Definition 11.2.4   A group is said to be solvable if it has a normal series all of whose factors are abelian groups.

Since we have already defined a solvable group in Section 8.1, we must show that these two definitions are equivalent. Thus suppose that is solvable according to Definition 8.1.6. Then

where the superscripts designate the higher commutator subgroups (see Section 8.1). This is, of course, a normal series (see comments at the beginning of Section 8.1 and Theorem 8.1.5) for . Moreover, is abelian by Theorem 8.1.4. Hence is solvable according to Definition 11.2.4 above.

Suppose now that G is solvable in the sense of Defintion 11.2.4. So that G has a normal series as in (11.7), such that each factor is abelian. In particular, is abelian. Thus by Theorem 8.1.4, . Since is abelian, we have, again by Theorem 8.1.4, that . Similarly,

Continuing in this fashion, we finally get that

Hence , and is solvable according to our original definition.

Thus we are at liberty to use whichever characterization of solvabilty is more convenient. In the following theorem, we arbitrarily use the characterization of solvability introduced in this section.
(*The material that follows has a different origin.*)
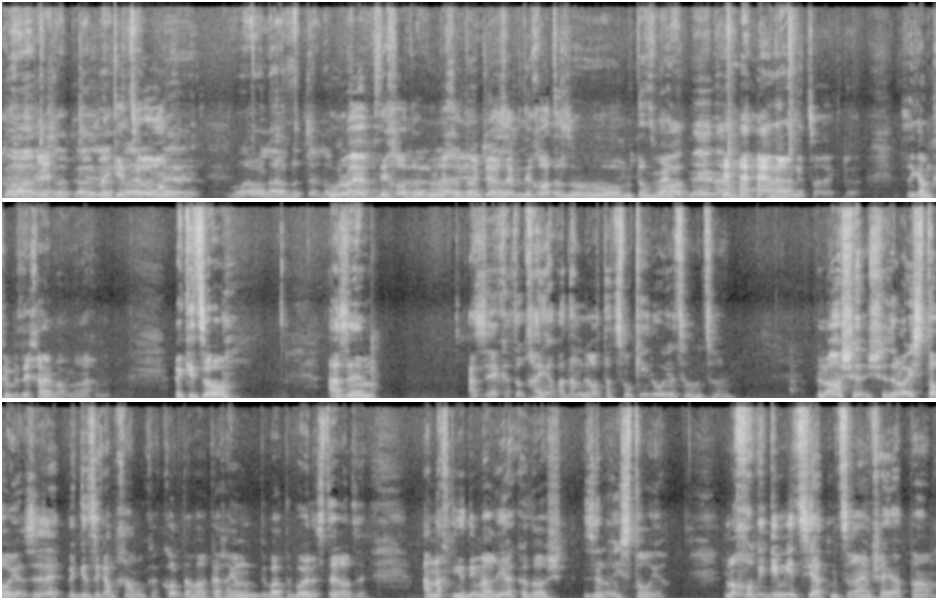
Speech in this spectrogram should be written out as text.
כוח, יישר כוח. בקיצור, בורא עולם נותן לו... הוא לא. אוהב בדיחות, אז לא, מנחם, לא, רק כשעושה לא, בדיחות אז הוא הוא מתעצבן. מאוד נהנה. לא, אני צוחק, לא. זה גם כן בדיחה עם אב מנחם. בקיצור, אז, אז אה, כתוב, חייב אדם לראות את עצמו כאילו הוא יצא ממצרים. ולא, ש, שזה לא היסטוריה, זה, זה, גם חנוכה, כל דבר ככה, היום דיברתי באוהל אסתר על זה. אנחנו יודעים מהארי הקדוש, זה לא היסטוריה. לא חוגגים יציאת מצרים שהיה פעם,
We strongly advise the reader to prove the theorem (see exercise 3 for this section) using the initial definition (Definition 8.1.6) without making use of the equivalent characterization we have just established.

Theorem 11.2.5   Any subgroup and any factor group of a solvable group is solvable.

Proof: Suppose is solvable. Then has a normal series (11.7), such that is abelian. Let . Then form the series (11.2.3). By Theorem 11.2.3, we thus get a normal series, and is isomorphic to a subgroup of and is, therefore, abelian. This completes the first part of the theorem.

Again let be a solvable group and let (11.7) again denote a normal series for with abelian factors. It is easy to see that any refinement of the series (11.7) also has abelian factors; e.g., suppose

is a refinement of (11.7). Then and, hence, is abelian. Since , by Corollary 8.3.5, therefore, also abelian. Now let . Consider the normal series
 (11.10)

By Schreier's Theorem (Theroem 11.2.2), (11.7) and (11.10) have equivalent refinements. Let
 (11.11)

be a refinement of (11.10) equivalent to a refinement of (11.7). By our preceding observations, the factors of (11.11) are abelian. Since , by Corollary 8.3.5,

is a normal series for with abelian factors.

Since for was shown to be a simple group (see Theorem 6.3.2),

is the only normal series for , when . But for is, of course, non-abelian, hence is not a solvable group. Consequently, by the preceding Theorem 11.2.5, for is also not a solvable group.

Subsections

David Joyner 2007-08-06